--
I've experienced ImOn (when they were McLeod USA), Mediacom, Comcast, and Time Warner and I currently have DirecTV. They are much better than broadcast TV.

I have not and will not cut the cord.


Xioden
Premium
join:2008-06-10
Monticello, NY
kudos:1
reply to Skippy25

Re: I have no problems with usage-based pricing....

Just some quick napkin math...

To run FTTH along every single road and to every single household in the US would cost somewhere around $150 billion USD (this includes fiber and equipment).

A 1GW coal power plant runs about $1 billion USD. There is currently around 300GW worth of coal power plants active in the US. They produce about a third of the energy used.

So not including infrastructure, just a third of the power generation would cost twice what it would cost to do nation-wide FTTH.

The biggest thing I imagine is that most power companies don't have shareholders breathing down their neck about getting a double digit ROI within a quarter of investing.


tshirt
Premium
join:2004-07-11
Snohomish, WA
kudos:5
Reviews:
·Comcast
reply to clone

Re: They Want...

said by clone:

I realize it causes cognitive dissonance in people who are rabidly anti-consumer corporatists, but there is no God given right for corporations to take however much money they feel like out of my wallet.

You also have no god given (or constitutional ) right to internet service at less then what the market will bear.
You are entitled to take your business elsewhere.

wkm001

join:2009-12-14

Ok...

I honestly don't have an issue with this title. ISPs oversell service, they all do it. How much you can oversell it determines your profit. Heavy users shrink this ratio. While I consider myself a power user, I am NOT a heavy user.

The problem is, no national ISPs are willing to define a heavy user. Comcast has all but suspended their 250 gigabyte cap. Usage counters have been slow, never rolled out, or inaccurate.

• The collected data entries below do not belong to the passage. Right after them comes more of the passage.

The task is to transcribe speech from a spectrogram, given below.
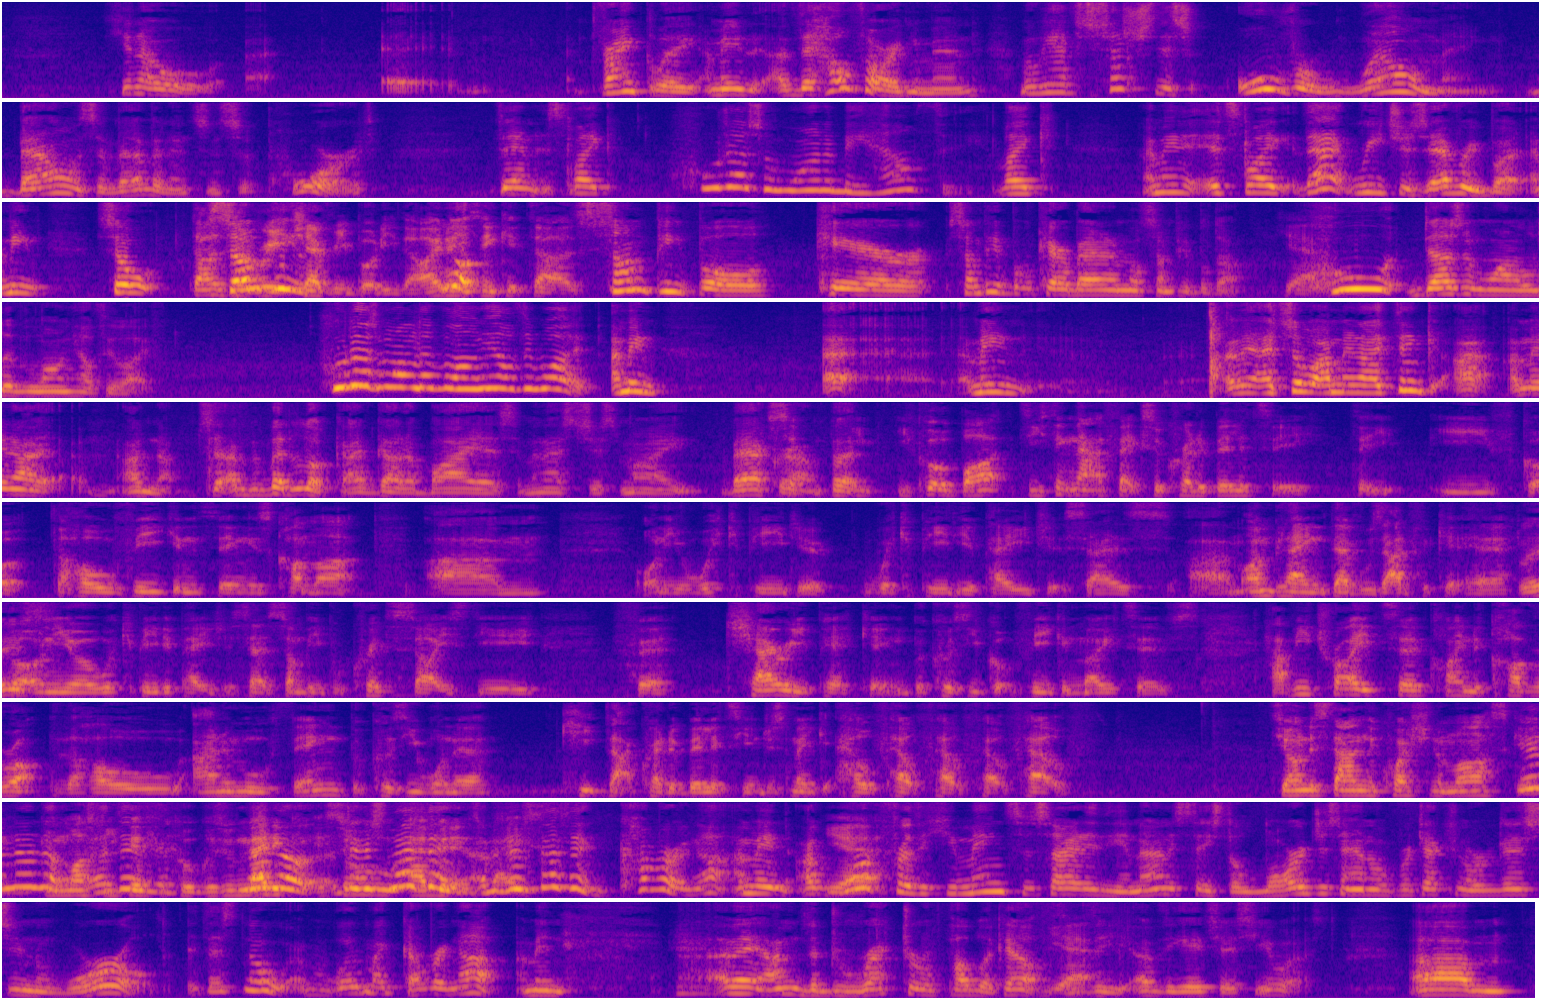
you know. Uh, frankly, I mean, the health argument, I mean, we have such this overwhelming balance of evidence and support, then it's like, who doesn't want to be healthy? Like, I mean, it's like that reaches everybody. I mean, so does some it reach people, everybody though? I don't think it does. Some people care. Some people care about animals. Some people don't. Yeah. Who doesn't want to live a long, healthy life? Who doesn't want to live a long, healthy life? I mean, uh, I mean, I mean, so I mean, I think I, I mean, I, I don't know, so, but look, I've got a bias. I mean, that's just my background. So but you, have got a bias. Do you think that affects your credibility? That you've got the whole vegan thing has come up um, on your Wikipedia Wikipedia page. It says um, I'm playing devil's advocate here, Please. but on your Wikipedia page it says some people criticised you for cherry picking because you've got vegan motives. Have you tried to kind of cover up the whole animal thing because you want to keep that credibility and just make it health, health, health, health, health? Do you understand the question I'm asking? Yeah, no, no. It must I be difficult because with no, medical, no, it's there's all nothing. evidence I mean, there's nothing covering up. I mean, I Yeah. work for the Humane Society of the United States, the largest animal protection organization in the world. There's no. What am I covering up? I mean, I mean, I'm the director of public health Yeah. of the of the HSUS. Um,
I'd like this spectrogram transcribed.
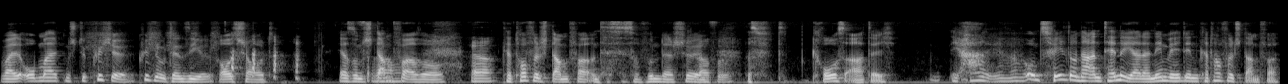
Weil oben halt ein Stück Küche, Küchenutensil rausschaut. ja, so ein genau. Stampfer, so ja. Kartoffelstampfer und das ist so wunderschön. Klasse. Das ist großartig. Ja, uns fehlt noch eine Antenne, ja, dann nehmen wir hier den Kartoffelstampfer.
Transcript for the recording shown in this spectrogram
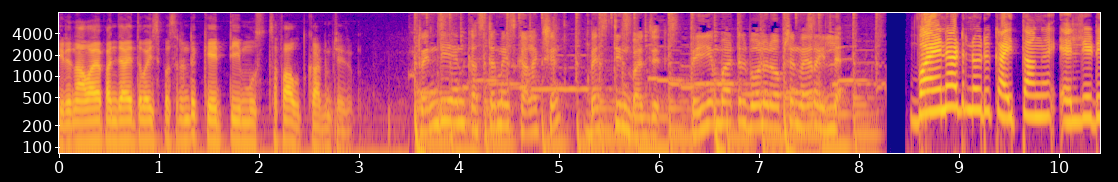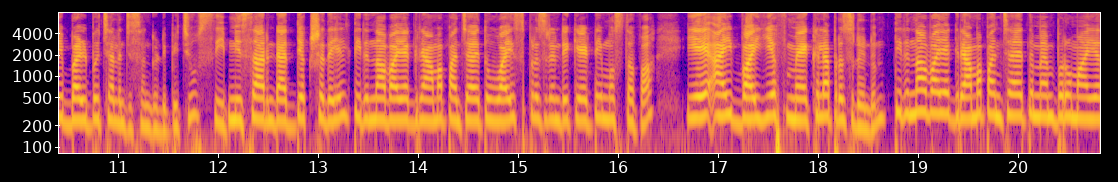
Thirunavaya panchayat vice president K T Musthafa ഉദ്ഘാടനം ചെയ്തു. Trendy and customise collection best in budget തെയ്യം പാട്ടിൽ പോലൊരു ഓപ്ഷൻ വേറെ ഇല്ല. വയനാടിനൊരു കൈത്താങ് L E D bulb challenge സംഘടിപ്പിച്ചു. സി നിസാറിന്റെ അധ്യക്ഷതയിൽ തിരുനാവായ ഗ്രാമപഞ്ചായത്ത് vice president K T Musthafa A I Y F മേഖലാ പ്രസിഡന്റും തിരുനാവായ ഗ്രാമപഞ്ചായത്ത് മെമ്പറുമായ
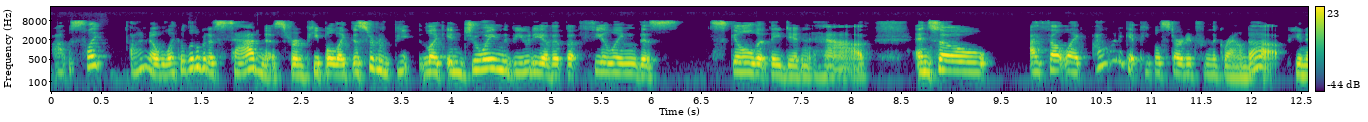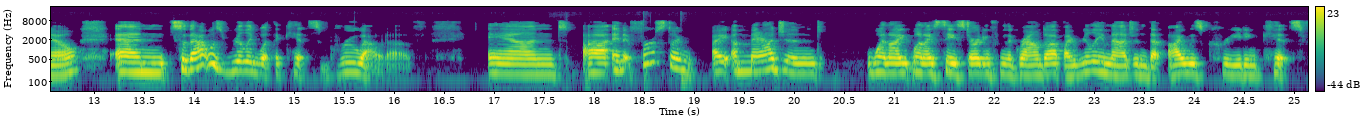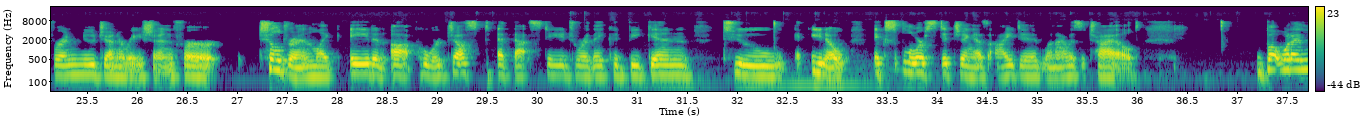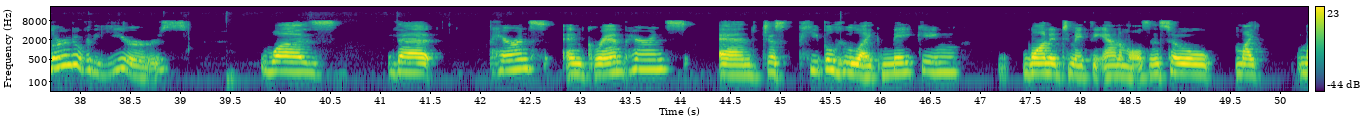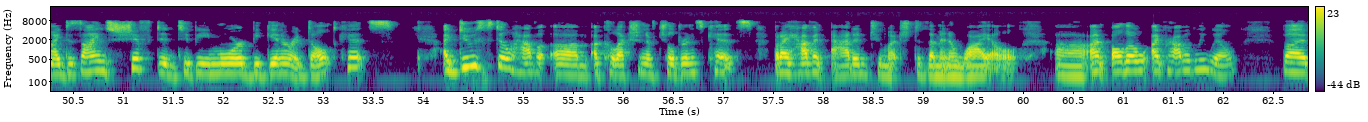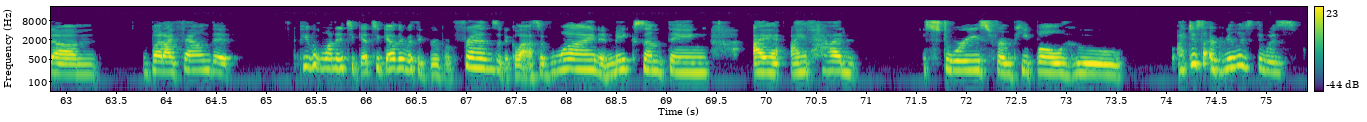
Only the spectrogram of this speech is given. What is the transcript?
I was like I don't know, like a little bit of sadness from people, like this sort of be, like enjoying the beauty of it, but feeling this skill that they didn't have. And so I felt like I want to get people started from the ground up, you know? And so that was really what the kits grew out of. And uh, and at first I I imagined when I when I say starting from the ground up, I really imagined that I was creating kits for a new generation for children like eight and up who were just at that stage where they could begin to you know explore stitching as i did when i was a child. But what i learned over the years was that parents and grandparents and just people who like making wanted to make the animals. And so my my designs shifted to be more beginner adult kits I do still have um, a collection of children's kits, but I haven't added too much to them in a while. Uh, although I probably will, but um, but I found that people wanted to get together with a group of friends and a glass of wine and make something. I I have had stories from people who I just I realized there was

We are all potential heavy users now. Netflix is so cheap! Internet traffic of the past was extremely bursty. Now it is easy for users to have long sessions of constant use. Take season 2 of House of Cards. I don't see this new era of usage going away unless ISPs start acting anti competitively.

Arty50
Premium
join:2003-10-04

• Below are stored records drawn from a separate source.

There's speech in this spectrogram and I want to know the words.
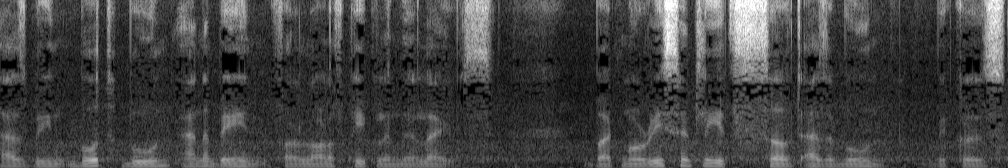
has been both boon and a bane for a lot of people in their lives. But more recently it's served as a boon because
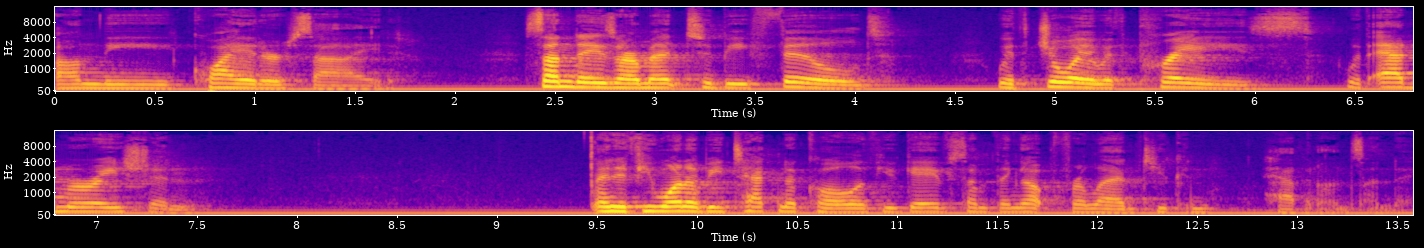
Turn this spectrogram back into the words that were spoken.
on the quieter side, Sundays are meant to be filled with joy, with praise, with admiration. And if you want to be technical, if you gave something up for Lent, you can have it on Sundays.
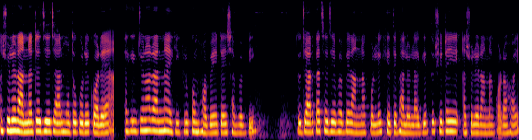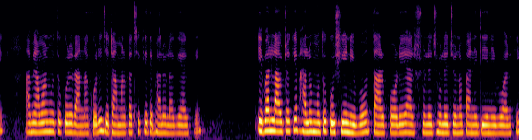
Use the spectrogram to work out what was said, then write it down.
আসলে রান্নাটা যে যার মতো করে করে এক একজনের রান্না এক এক রকম হবে, এটাই স্বাভাবিক। তো যার কাছে যেভাবে রান্না করলে খেতে ভালো লাগে, তো সেটাই আসলে রান্না করা হয়। আমি আমার মতো করে রান্না করি, যেটা আমার কাছে খেতে ভালো লাগে আর কি এবার লাউটাকে ভালো মতো কষিয়ে নিব, তারপরে আসলে ঝোলের জন্য পানি দিয়ে নেব আর কি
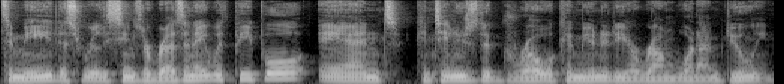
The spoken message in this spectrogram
to me, this really seems to resonate with people and continues to grow a community around what I'm doing.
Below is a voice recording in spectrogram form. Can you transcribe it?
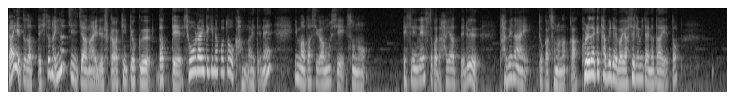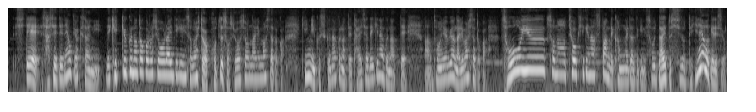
ダイエットだって人の命じゃないですか結局。だって将来的なことを考えてね。今私がもしその SNS とかで流行ってる食べないとかそのなんかこれだけ食べれば痩せるみたいなダイエット。してさせてねお客さんに。で結局のところ将来的にその人が骨粗しょう症になりましたとか筋肉少なくなって代謝できなくなってあの糖尿病になりましたとかそういうその長期的なスパンで考えた時にそういうダイエット指導できないわけですよ。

1 recommendation

reply to tshirt

Re: They Want...

said by tshirt:

You also have no god given (or constitutional ) right to internet service at less then what the market will bear.
You are entitled to take your business elsewhere.

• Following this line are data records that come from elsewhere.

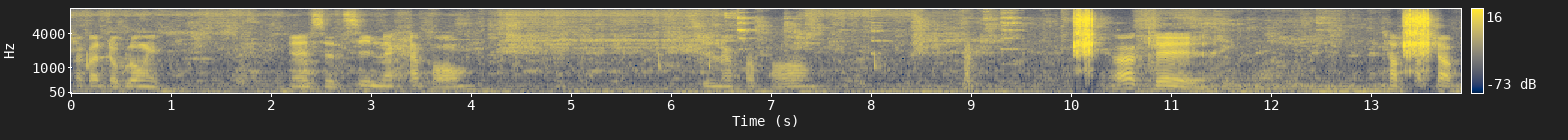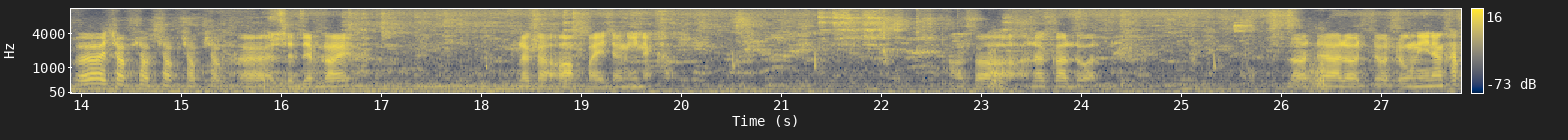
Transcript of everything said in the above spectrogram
แล้วก็ตกลงอีกอันเสร็จสิ้นนะครับผมสิ้นนะครับผมโอเค อบชอบชอบเออชอบชอบชอบชอบชอบเออเสร็จเรียบร้อย แล้วก็ออกไปตรงนี้นะครับแล้วก็แล้วก็โดดโดดได้โดดโดดตรงนี้นะครับ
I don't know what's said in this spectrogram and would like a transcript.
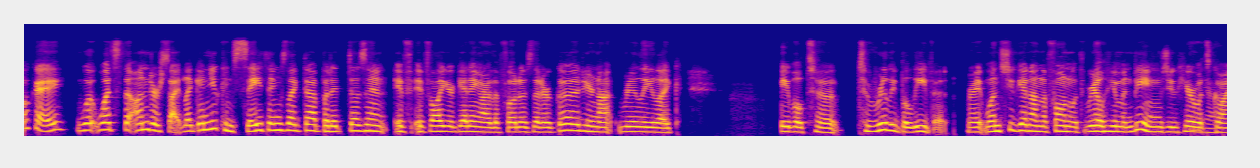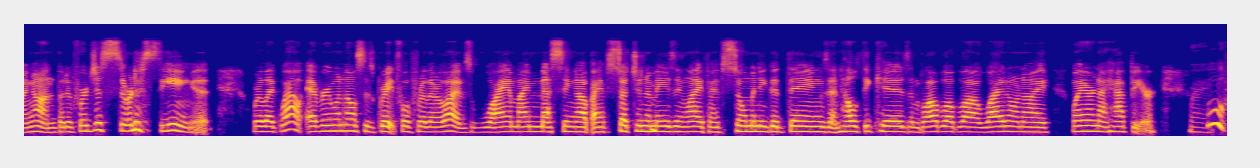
okay. What, what's the underside? Like, and you can say things like that, but it doesn't. If if all you're getting are the photos that are good, you're not really like able to to really believe it right once you get on the phone with real human beings you hear what's yeah. going on but if we're just sort of seeing it we're like wow everyone else is grateful for their lives. Why am i messing up? I have such an mm. amazing life. I have so many good things and healthy kids and blah blah blah. Why don't i why aren't i happier? Right. Whew,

Yeah, because it's so easy for me to switch to another provider that offers anywhere near 30MB up. Oh wait, the last 3 cities I lived in only had one ISP that could do so. Your statement assumes the most people have a choice. The real world says that most people don't.


Smith6612
Premium,MVM
join:2008-02-01
North Tonawanda, NY
kudos:24
Reviews:
·Verizon Online DSL
·Frontier Communi..

4 recommendations

reply to DanteX

Re: Heavy users subsidize the users who do not use their connection

"Heavier" users do tend to buy faster connections at a higher cost, as another consideration. Those who don't use their connections for anything but e-mail but buy fast tiers? Well they're subsidizing everyone else too. It all comes full circle regardless of the amount of usage.